To avoid continual pruning, consider replacing unsuitable trees with a more appropriate species. Always check with your local nursery before selecting a tree to ensure that it will not exceed 3m in height when mature.

3. Do it yourself — PLEASE READ CAREFULLY

In certain circumstances, you may trim your trees near distribution powerlines yourself but there are four very important restrictions:

You may not trim trees if:

  • The tree is closer than 500mm to your insulated house service line or could fall onto any part of the service line
  • Any part of your body or equipment comes within 3m of a powerline
  • The tree is above a powerline, regardless of the distance between the tree and the powerline
  • The tree is in a transmission line easement

Underground power

A plant’s root system can interfere with underground power cables.

If your area has an underground power supply, remember that low voltage cables are approximately 500mm below the surface and high voltage cables are buried approximately 900mm. If you're in doubt about where cables are laid, contact Dial Before You Dig on 1100. For information on plants that won’t interfere with underground cables, talk to your local plant nursery.

1. Exclusion Zone

No machine excavation to be undertaken in this zone.

No tree plantation is allowed.

2. Hazard Zone

Observed machine excavation only in this zone.

Small trees with a maximum height of 2m are allowed.

3. Growth zone

Seek advice from your local plant nursery before selecting a suitable tree. Remember - the roots of a fully grown tree must not enter within the 1m exclusion zone.

What about transmission lines?

Customers can plant gardens near transmission lines provided that the trees, shrubs and plants don’t grow taller than 3m in height.

Trees that grow too close to high voltage transmission lines can cause major electricity interruptions or even start a bushfire.

TasNetworks conducts both aerial and ground patrols of their assets on a regular basis and have the responsibility of clearing any vegetation near transmission lines. This is done in conjunction with landowners. Under no circumstances should customers ever attempt to remove any vegetation within a transmission easement – which can be up to 60m.

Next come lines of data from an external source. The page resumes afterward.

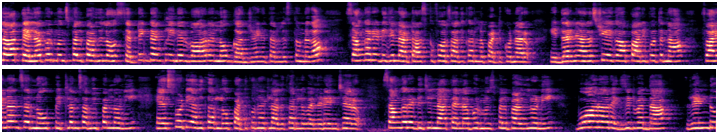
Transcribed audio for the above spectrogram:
తెల్లాపూర్ మున్సిపల్ పరిధిలో సెప్టిక్ ట్యాంక్ క్లీనర్ వాహనంలో గంజాయిని తరలిస్తుండగా సంగారెడ్డి జిల్లా టాస్క్ ఫోర్స్ అధికారులు పట్టుకున్నారు. ఇద్దరిని అరెస్ట్ చేయగా పారిపోతున్న ఫైనాన్సర్ను పిట్లం సమీపంలోని ఎస్ఓటి అధికారులు పట్టుకున్నట్లు అధికారులు వెల్లడించారు. సంగారెడ్డి జిల్లా తెల్లాపూర్ మున్సిపల్ పరిధిలోని ఓఆర్ఆర్ ఎగ్జిట్ వద్ద రెండు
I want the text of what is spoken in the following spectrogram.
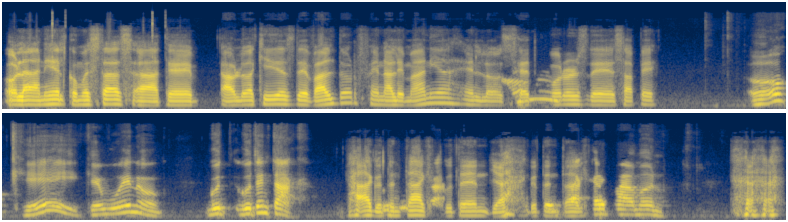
Hola, Daniel, ¿cómo estás? Ah, te hablo aquí desde Waldorf, en Alemania, en los oh. headquarters de SAP. Ok, qué bueno. guten Tag. Ah, guten Tag, guten, ya, guten Tag.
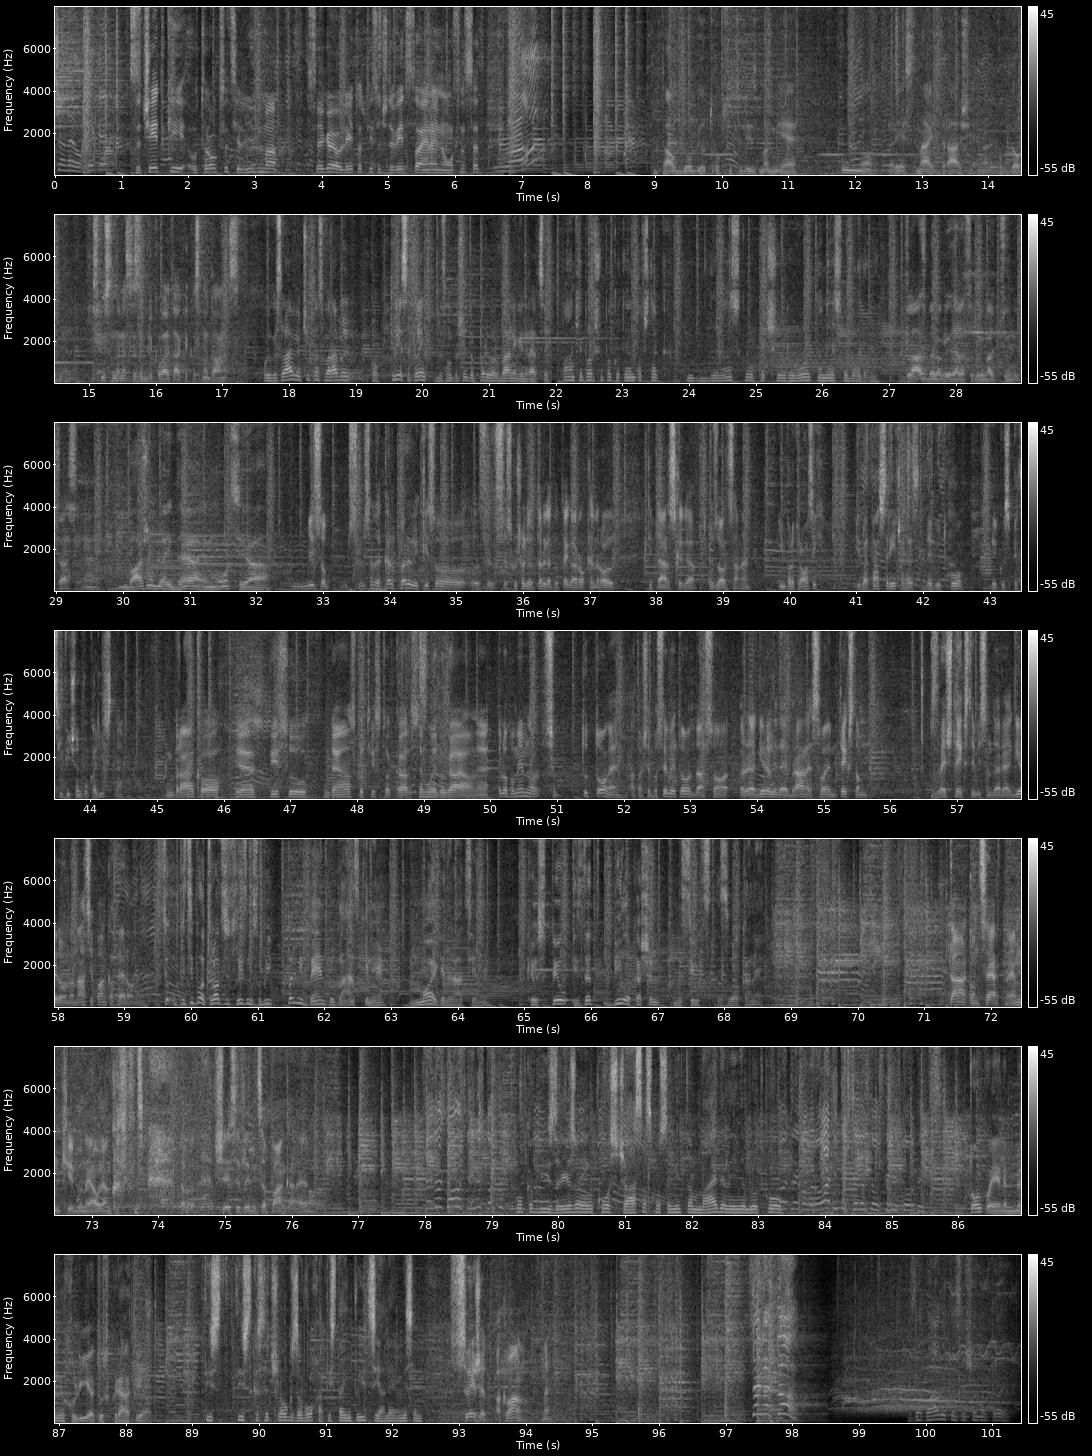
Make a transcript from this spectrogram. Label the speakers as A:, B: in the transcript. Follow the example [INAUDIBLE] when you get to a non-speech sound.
A: krščane, opeke.
B: Začetki otrok socializma segajo v leto 1981.
C: Ta obdobje otrok socializma mi je uno res najdražje ne, obdobje. Ne.
D: Jaz mislim, da nas je zoblikovali take, kot smo danes.
E: V Jugoslaviji očitno smo rabili koliko, 30 let, da smo prišli do prve urbane generacije.
A: Punk je prišel pa kot en pač tak dejansko pač revolta, ne svoboda. Ne.
F: Glasbeno gledano so bili malo čudni časi.
C: Važna je bila ideja, emocija.
G: Mi so, mislim, da kar prvi, ki so se, se skušali otrgati od tega rock and roll kitarskega vzorca. Ne?
H: In pri otrocih je bila ta sreča, da je bil tako rekel, specifičen vokalist. Ne?
I: Branko je pisal dejansko tisto, kar se mu je dogajalo. Ne?
G: Je bilo pomembno še tudi to, ne? ali pa še posebej to, da so reagirali, da je Brane s svojim tekstom. Z več teksti mislim, da je reagiral na naci punk afero. Ne?
J: V principu otroci socializma so bili prvi bend ljubljanski, ne, moje generacije, ne, ki je uspel izdati bilo kakšen nosilc zvoka. Ne.
G: Ta koncert, ne, ki je bil najavljen kot [LAUGHS] 60-letnica panka. Ne,
A: Ko bi izrezal en kos časa, smo se mi tam najdeli in je bilo tako.
K: Toliko je ene melanholije tudi hkrati. Ja.
A: Tisti, tist, ki se človek zavoha, tista intuicija. Ne, mislim.
G: Sveže, aktualno. Ne.
A: Zabavite se še naprej.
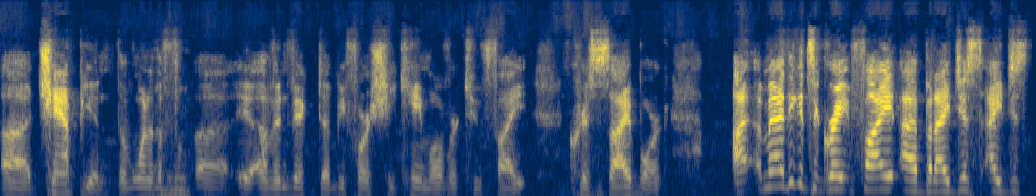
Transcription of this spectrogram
uh, champion, the one of the uh, of Invicta before she came over to fight Cris Cyborg. I, I mean, I think it's a great fight, uh, but I just, I just,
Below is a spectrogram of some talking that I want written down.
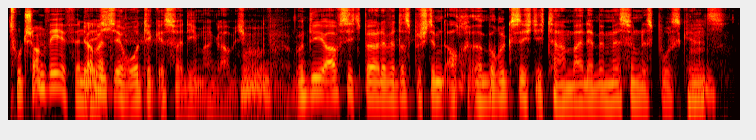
tut schon weh, finde ja, ich. Ja, wenn es Erotik ist, verdient man, glaube ich. Mhm. Und die Aufsichtsbehörde wird das bestimmt auch äh, berücksichtigt haben bei der Bemessung des Bußgelds. Mhm.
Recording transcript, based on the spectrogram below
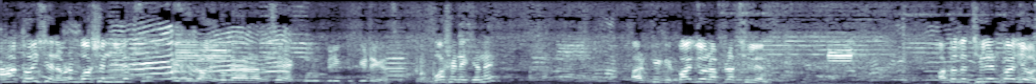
আহত হয়েছেন আপনারা বসেন রিল্যাক্সে রক্ত দেখা যাচ্ছে এক মুরব্বীর একটু কেটে গেছে। বসেন এখানে। আর কি কি কয়জন আপনারা ছিলেন? অটোতে ছিলেন কয়জন?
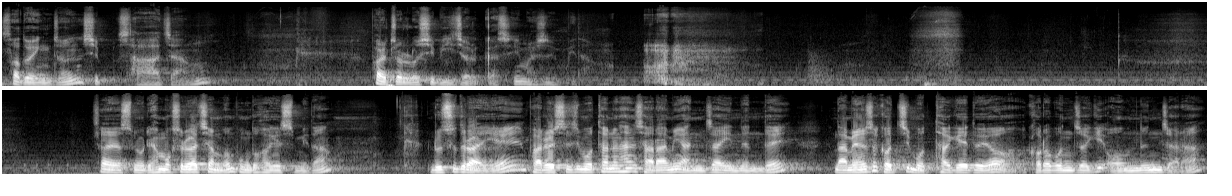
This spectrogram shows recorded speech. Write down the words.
사도행전 14장 8절로 12절까지 말씀입니다. 자, 였으면 우리 한 목소리 같이 한번 봉독하겠습니다. 루스드라에 발을 쓰지 못하는 한 사람이 앉아 있는데 나면서 걷지 못하게 되어 걸어본 적이 없는 자라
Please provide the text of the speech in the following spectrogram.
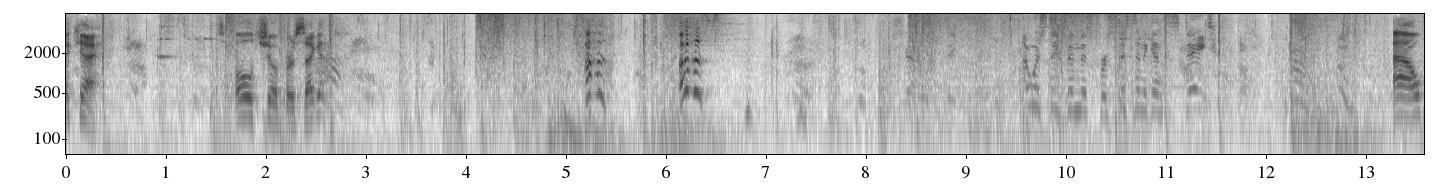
Okay. Let's all chill for a second. Ah! Ah! I wish they'd been this persistent against state. Ow.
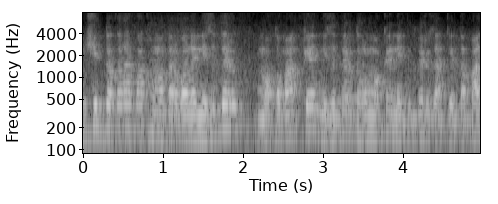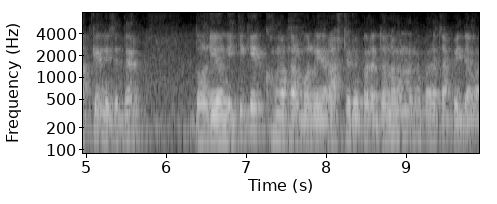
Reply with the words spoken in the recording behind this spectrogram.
নিষিদ্ধ করা বা ক্ষমতার বলে নিজেদের মতবাদকে, নিজেদের ধর্মকে, নিজেদের জাতীয়তাবাদকে, নিজেদের দলীয় নীতিকে ক্ষমতার বলে রাষ্ট্রের উপরে, জনগণের উপরে চাপিয়ে দেওয়া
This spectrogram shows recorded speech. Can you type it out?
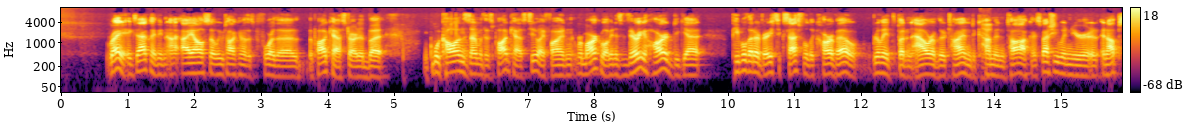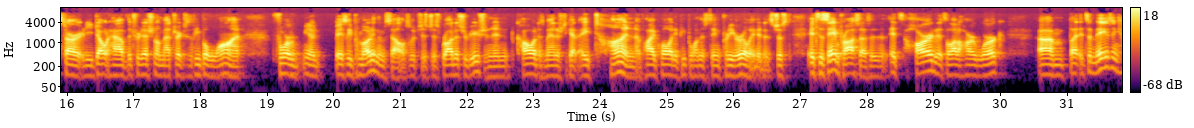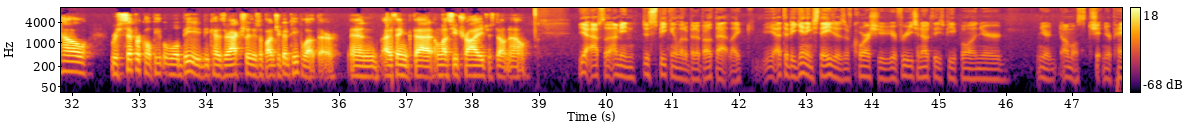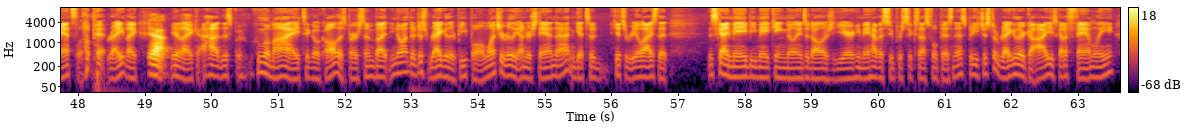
Right, exactly. I mean, I, I, also we were talking about this before the the podcast started, but what Colin's done with this podcast too, I find remarkable. I mean, it's very hard to get people that are very successful to carve out really it's about an hour of their time to come and talk especially when you're an upstart and you don't have the traditional metrics that people want for you know basically promoting themselves which is just raw distribution. And colin has managed to get a ton of high quality people on this thing pretty early. And it's just it's the same process. It's hard it's a lot of hard work. Um, but it's amazing how reciprocal people will be because there actually there's a bunch of good people out there. And i think that unless you try you just don't know yeah, absolutely. I mean, just speaking a little bit about that, like at the beginning stages, of course, you, you're reaching out to these people and you're you're almost shitting your pants a little bit, right? Like, yeah, you're like, how this? Who am I to go call this person? But you know what? They're just regular people, and once you really understand that and get to get to realize that this guy may be making millions of dollars a year, he may have a super successful business, but he's just a regular guy. He's got a family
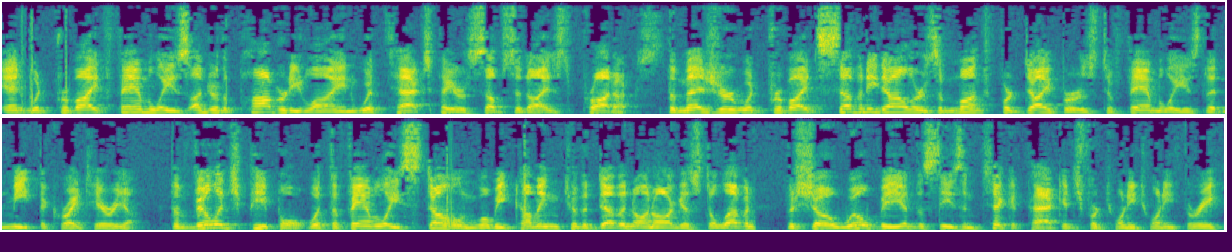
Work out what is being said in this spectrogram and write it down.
and would provide families under the poverty line with taxpayer subsidized products. The measure would provide $70 a month for diapers to families that meet the criteria. The Village People with the Family Stone will be coming to the Devon on August 11th. The show will be in the season ticket package for 2023.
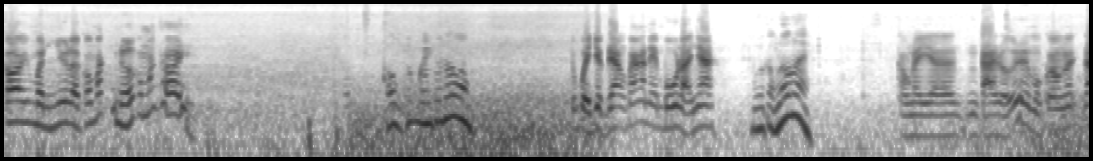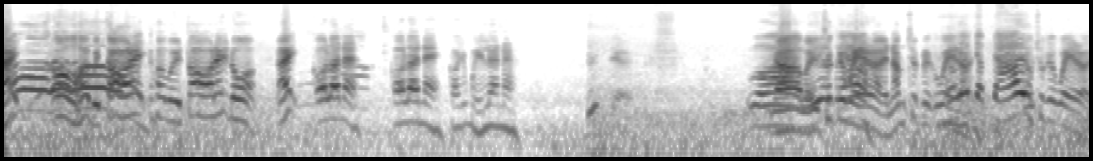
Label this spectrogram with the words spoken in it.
coi mình như là con mắt nửa con mắt thôi. Không chuẩn bị tôi thấy không? Chuẩn bị giật ra một phát anh em bu lại nha. Bùi còng lớn này con này ờ, tài rưỡi rồi một con đấy đấy. Đó, đó, ô hơi bị to đấy hơi bị to đấy đùa. Đấy coi lên nè coi lên nè coi chuẩn bị lên nè. Wow, bị sức cái que rồi nắm sức cái que rồi. chập trời nắm sức cái que rồi.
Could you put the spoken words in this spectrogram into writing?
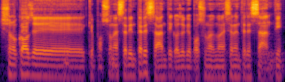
ci sono cose che possono essere interessanti cose che possono non essere interessanti.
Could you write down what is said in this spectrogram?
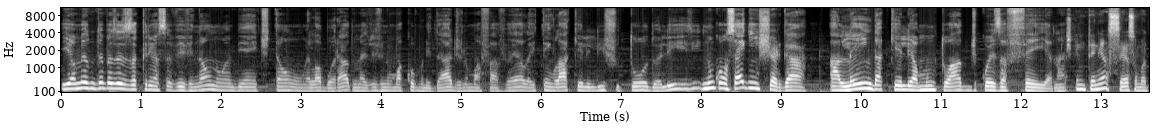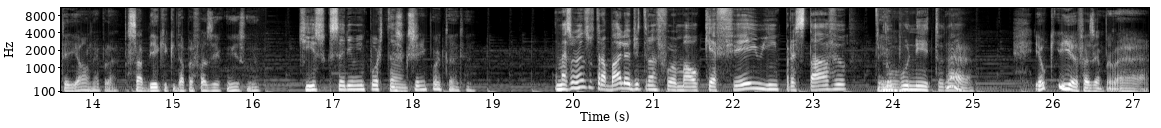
E ao mesmo tempo, às vezes a criança vive não num ambiente tão elaborado, mas vive numa comunidade, numa favela, e tem lá aquele lixo todo ali e não consegue enxergar além daquele amontoado de coisa feia, né? Acho que não tem nem acesso ao material, né, para saber o que, que dá para fazer com isso, né? Que isso que seria o importante. Isso que seria importante. Né? Mais ou menos o trabalho é de transformar o que é feio e imprestável eu, no bonito, né? É, eu queria fazer. É,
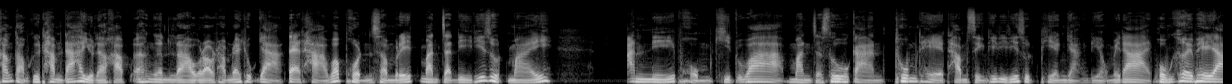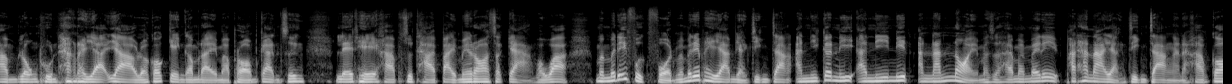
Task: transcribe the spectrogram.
คำตอบคือทำได้อยู่แล้วครับเเงินเราเราทำได้ทุกอย่าง แต่ถามว่าผลสำริดมันจะดีที่สุดไหม อันนี้ผมคิดว่ามันจะสู้การทุ่มเททำสิ่งที่ดีที่สุดเพียงอย่างเดียวไม่ได้ ผมเคยพยายามลงทุนทางระยะยาว แล้วก็เก่งกำไรมาพร้อมกัน ซึ่งเละเทะครับสุดท้ายไปไม่รอดสักอย่าง เพราะว่ามันไม่ได้ฝึกฝนมันไม่ได้พยายามอย่างจริงจัง อันนี้ก็นี้อันนี้นิดอันนั้นหน่อยมันสุดท้ายมันไม่ได้พัฒนาอย่างจริงจังนะครับก็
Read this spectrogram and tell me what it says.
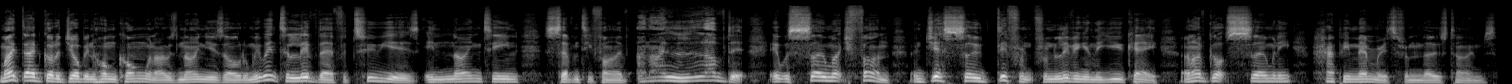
My dad got a job in Hong Kong when I was nine years old, and we went to live there for two years in 1975, and I loved it. It was so much fun and just so different from living in the UK, and I've got so many happy memories from those times.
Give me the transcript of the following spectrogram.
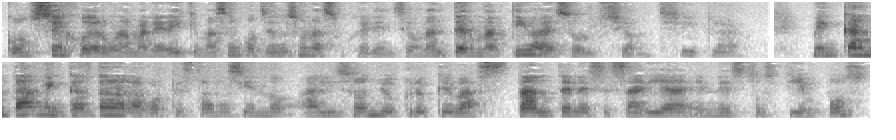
consejo de alguna manera y que más que un consejo es una sugerencia, una alternativa de solución. Sí, claro. Me encanta, me encanta la labor que estás haciendo, Alison. Yo creo que bastante necesaria en estos tiempos,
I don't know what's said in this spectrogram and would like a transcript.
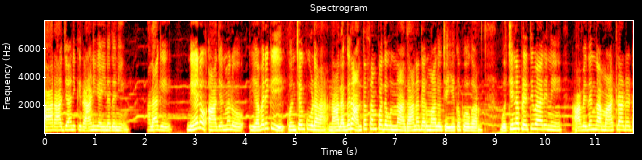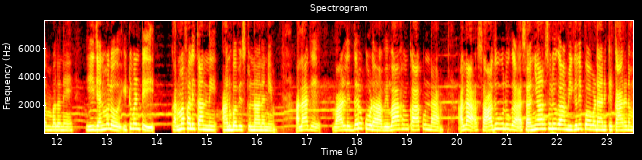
ఆ రాజ్యానికి రాణి అయినదని. అలాగే నేను ఆ జన్మలో ఎవరికి కొంచెం కూడా నా దగ్గర అంత సంపద ఉన్న దాన ధర్మాలు చేయకపోగా వచ్చిన ప్రతి వారిని ఆ విధంగా మాట్లాడటం వలనే ఈ జన్మలో ఇటువంటి కర్మ ఫలితాన్ని అనుభవిస్తున్నానని. అలాగే వాళ్ళిద్దరూ కూడా వివాహం కాకుండా అలా సాధువులుగా సన్యాసులుగా మిగిలిపోవడానికి కారణం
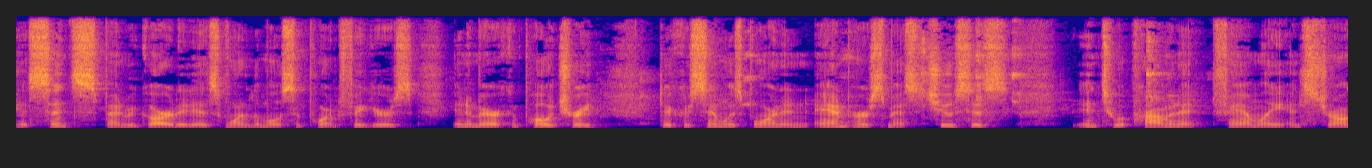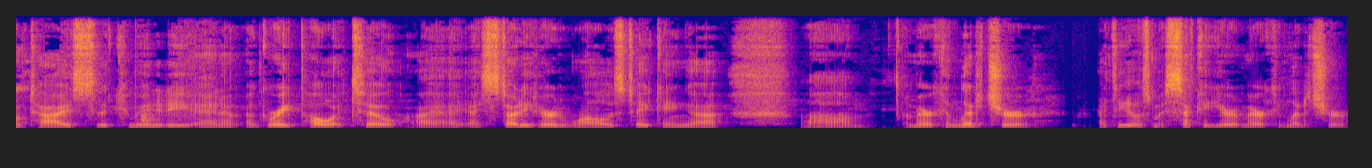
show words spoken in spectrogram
has since been regarded as one of the most important figures in American poetry. Dickerson was born in Amherst, Massachusetts, into a prominent family and strong ties to the community, and a, a great poet too. I, I, studied her while I was taking uh, um, American literature. I think it was my second year of American literature,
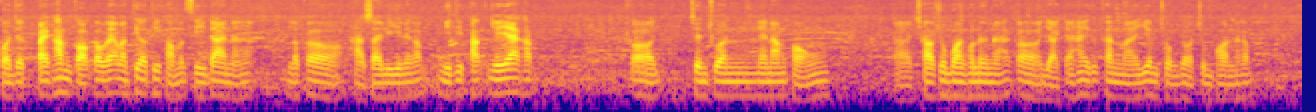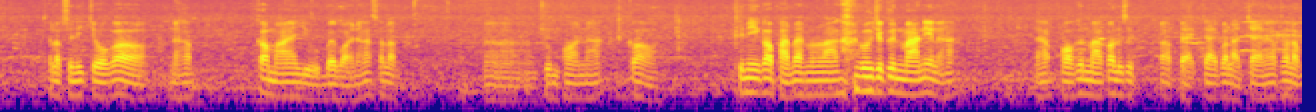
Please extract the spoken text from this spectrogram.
ก่อนจะไปข้ามเกาะก็แวะมาเที่ยวที่เขามัดซีได้นะฮะแล้วก็หาดทรายลีนะครับ มีที่พักเยอะแยะครับ ก็ เชิญชวนในนามของอชาวชุมพรคนหนึ่งนะฮะก็อยากจะให้ทุกท่านมาเยี่ยมชมจังหวัดชุมพรนะครับสำหรับสนิทโจก็นะครับ ก็มาอยู่บ่อยๆนะครับสำหรับชุมพรนะฮะก็ที่นี่ก็ผ่านไปผ่านมาเพิ่งจะขึ้นมานี่แหละฮะนะครับพอขึ้นมาก็รู้สึกแปลกใจประหลาดใจนะครับสำหรับ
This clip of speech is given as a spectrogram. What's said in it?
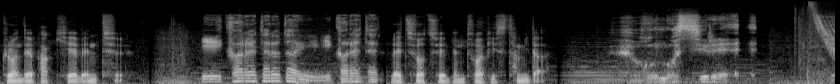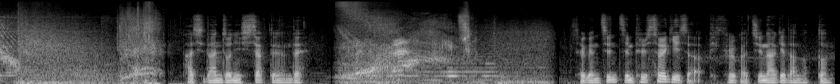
그런데 바퀴의 멘트. 레츠워츠의 멘트와 비슷합니다. 다시 난전이 시작되는데 최근 찐찐 필살기이자 피클과 진하게 나눴던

If you are unsure about the type of powerline you have on your property or if you would like more information regarding transmission lines and easements please call us on 1300 137 008. You can also view our information sheet on transmission line easements.